A few hours later, I took a plane to a coastal resort where the governor had a residence. During my week there, there was quite a commotion, when coastguards brought in the bodies of the governor and his bodyguard who had drowned, quite inexplicably, during an afternoon fishing trip. How fitting that they should be together when it happened, I thought.
Meanwhile, back home, the Warden also died suddenly, apparently of natural causes. Since he was easily replaced, I still had a job.
One thing about trackers: When they feel that gut-wrenching regret, sometimes they do things for free. I did… for Elise.
blisters: swollen lumps on the skin –
bramble, thorns: plants with spikes and sharp points –
bruise: damage under the skin –
bush: wild vegetation with small trees –
choke: suffocate –
chopper: helicopter –
convicted: sentenced –
cover-up: deliberate hiding of the truth –
cuff: handcuff, tie one’s hands –
exposure: the consequence of being in too much sun or extreme conditions–
gospel: the truth –
insinuate: suggest, imply –
rankle: distress, worry –
rope: cord –
slams you in the gut: hits you in the stomach –
stationery: writing paper
tracker: hunter of fugitives –
!!! Note the difference between hung and hanged. Hung means suspended (anything), hanged means died from hanging. !!!
An interview: provide the questions : FOR ELISE Several months after the events in this story, an investigative journalist from New York came to interview Coke Bucknil about the story of Elise Toussaint. Here are Coke Bucknil’s answers to his questions; what were the questions?
- When did you see her?
- When I caught up with her in the bush.
- Did you know her?
- No, I had been told that she was a prostitute and a drug dealer.
- Why didn’t you believe in that information?
- Because as soon as I saw her, I could tell that she was not that kind of person.

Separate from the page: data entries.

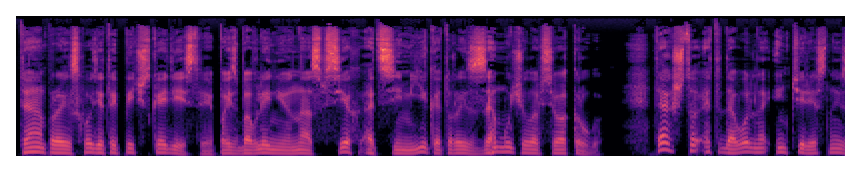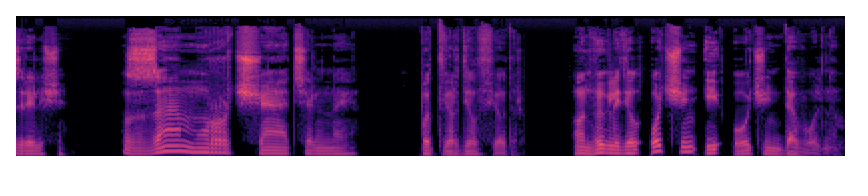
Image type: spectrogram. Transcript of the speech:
Там происходит эпическое действие по избавлению нас всех от семьи, которая замучила всю округу. Так что это довольно интересное зрелище». «Замурчательное», — подтвердил Федор. Он выглядел очень и очень довольным.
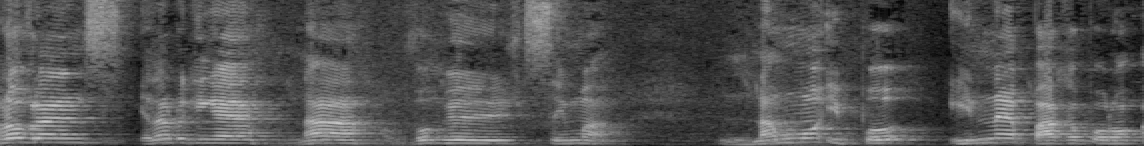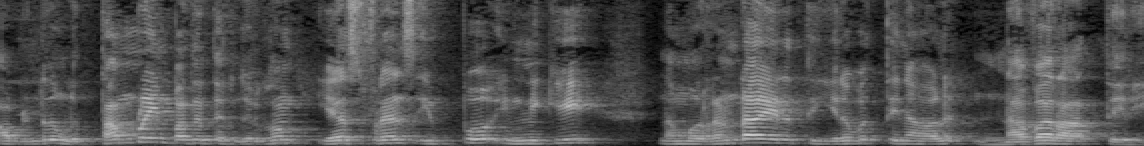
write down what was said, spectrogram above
ஹலோ ஃப்ரெண்ட்ஸ் எல்லாம் எப்படி இருக்கீங்க? நான் உங்கள் சிம்மா. நம்ம இப்போ என்ன பார்க்க போகிறோம் அப்படின்றது உங்களுக்கு தம்ப்ளைன் பார்த்து தெரிஞ்சிருக்கோம். எஸ் ஃப்ரெண்ட்ஸ் இப்போ இன்றைக்கி நம்ம ரெண்டாயிரத்தி இருபத்தி நாலு நவராத்திரி.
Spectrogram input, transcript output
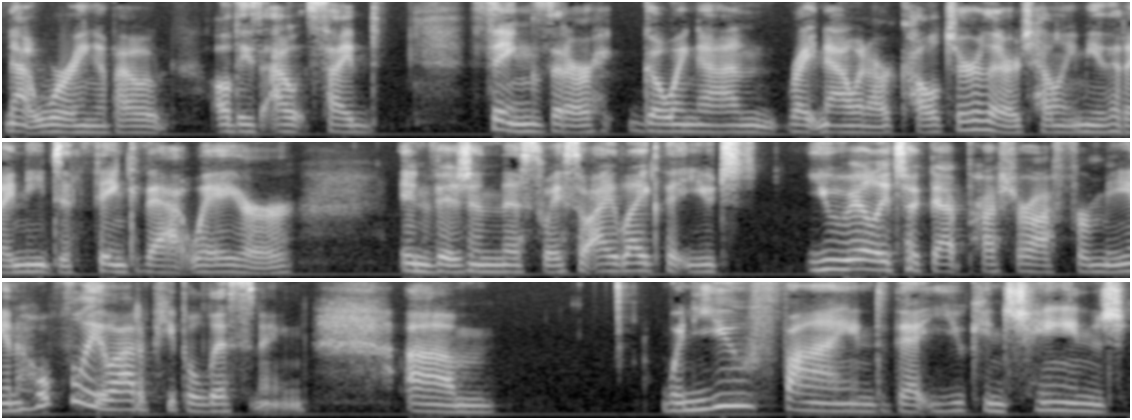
not worrying about all these outside things that are going on right now in our culture that are telling me that I need to think that way or envision this way. So I like that you t- you really took that pressure off for me, and hopefully a lot of people listening. Um, when you find that you can change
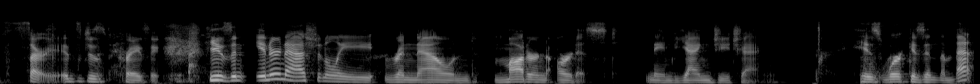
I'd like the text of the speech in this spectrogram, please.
Sorry, it's just crazy. He is an internationally renowned modern artist named Yang Jiechang. His work is in the Met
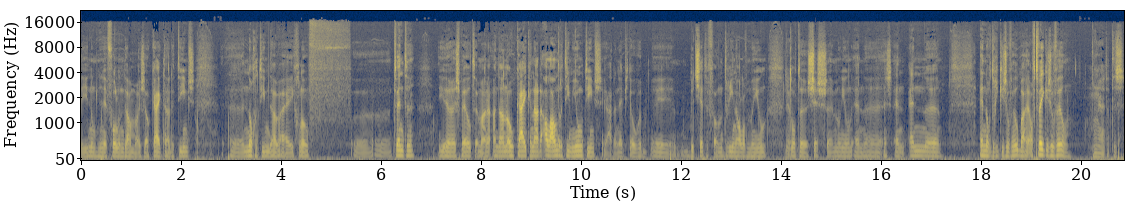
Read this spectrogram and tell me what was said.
je noemt nu Volendam. Maar als je al kijkt naar de teams. Nog een team daarbij, ik geloof Twente die er speelt. Maar en dan ook kijken naar de alle andere team, jongteams. Ja, dan heb je het over uh, budgetten van 3,5 miljoen ja. tot uh, 6 miljoen. En, en, en, en nog drie keer zoveel bij, of twee keer zoveel. Ja, dat is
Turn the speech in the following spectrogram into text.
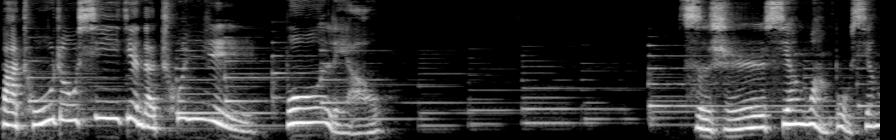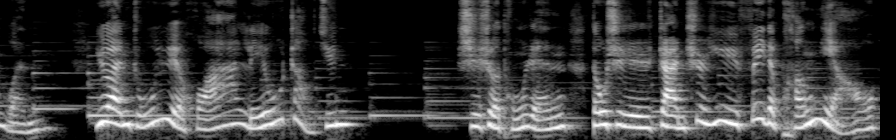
把滁州西涧的春日播了。此时相望不相闻。愿逐月华流照君。诗社同仁都是展翅欲飞的鹏鸟，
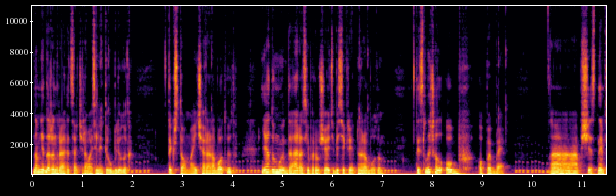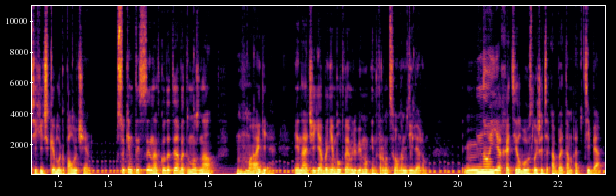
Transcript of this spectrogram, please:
Но мне даже нравится очаровательный ты ублюдок. Так что, мои чары работают? Я думаю, да, раз я поручаю тебе секретную работу. Ты слышал об ОПБ? А, общественное психическое благополучие. Сукин ты сын, откуда ты об этом узнал? Магия. Иначе я бы не был твоим любимым информационным дилером. Но я хотел бы услышать об этом от тебя.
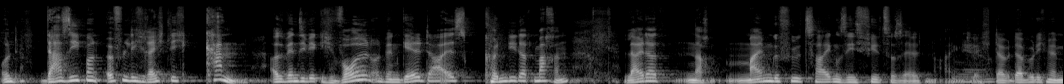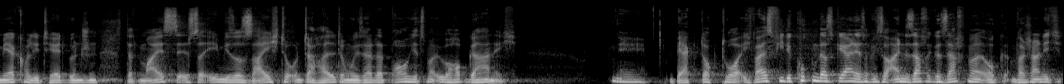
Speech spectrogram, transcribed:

- Why are you thinking so?
- Well you know, as I tracker, I know how to interpret people and situations.
- When did you go to prison?
- Next morning.
- And why were you called in by the warden?
- He wanted me to attest to the fact that there were no new bruises on the body.
- And were there any new bruises?
- Definitely. There was a lot.
- So what did you say or do?
- I asked him where they came from.
- And what he answered?
- He claimed they came from the noose.
- Did you believe it?
- Of course not; I’m a tracker. I could see she’d been strangled.
- So why you leave the building?
- Well, to be honest, I didn’t want to be the next victim. …